Religious Freedom
Statements By Members

11 a.m.

Conservative

David Sweet Ancaster—Dundas—Flamborough—Westdale, ON

Mr. Speaker, the world became a more dangerous place on March 2 when Pakistan's minister for minorities, Shahbaz Bhatti, was brutally gunned down in his country's capital. Others in the House have risen to condemn the extremist assassins and our Prime Minister, on behalf of all Canadians, has expressed deep shock and sadness.

It is alarming enough that Minister Bhatti was the only Christian minister in Pakistan's government, but the ruthless ambush and murder is made all the more outrageous because he was killed for standing up for religious freedoms, standing up for those of all faiths in his country where, unlike our own, such freedoms can never be taken for granted.

Too often Pakistan's blasphemy laws are abused to restrict freedom of religion and expression. They have been used disproportionately to target religious minorities. Canada and the international community have called upon Pakistan for this to stop. After last Wednesday, the world is now watching more closely than ever.

Let us be mindful of Shahbaz Bhatti's great legacy. May his example strengthen our own resolve to challenge extremism wherever and whenever we may find it.

Evening of la Francophonie
Statements By Members

11:05 a.m.

Liberal

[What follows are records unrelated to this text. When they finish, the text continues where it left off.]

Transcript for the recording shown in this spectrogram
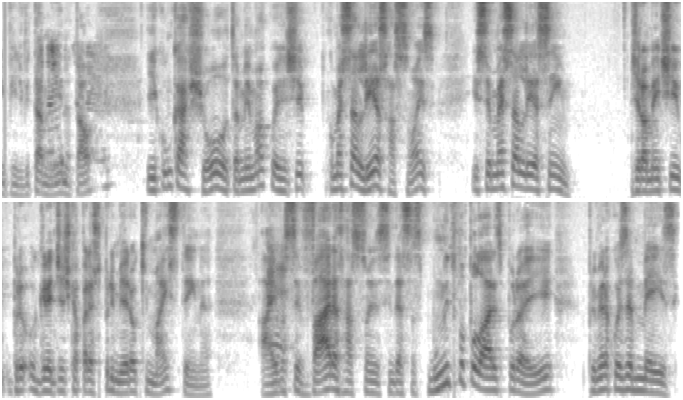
enfim, de vitamina e tal. E com cachorro também é uma coisa. A gente começa a ler as rações e você começa a ler assim. Geralmente o, pr- o ingrediente que aparece primeiro é o que mais tem, né? Aí É. você várias rações assim dessas muito populares por aí. A primeira coisa é maize,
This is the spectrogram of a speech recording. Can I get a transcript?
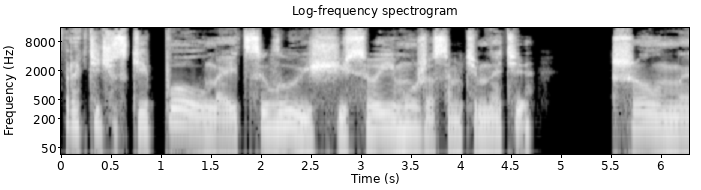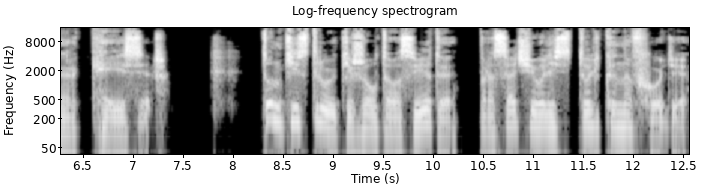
практически полной, целующей своим ужасом темноте, шел мэр Кейзер. Тонкие струйки желтого света просачивались только на входе.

Lise Zarac LaSalle—Émard, QC

Mr. Speaker, next Wednesday, March 16, the Club Richelieu LaSalle will present its fifth annual Soirée de la Francophonie, in co-operation with the borough of LaSalle.

This event has been gaining popularity since it began. It is always held as part of the Semaine de la Francophonie, with the goal of celebrating the French language and culture. The Club Richelieu LaSalle takes advantage of the opportunity to crown its “francophone personality of the year” and hand out awards to students in public speaking, dictation and poetry competitions.

I would like to take a moment to commend the magnificent work done by Gilles Dubien, chair of the organizing committee, who, for over five years now, has worked diligently to make each edition of the Soirée de la Francophonie a tremendous success.

On behalf of my constituents, I would like to sincerely congratulate him on this remarkable initiative, which helps to promote our beautiful French language.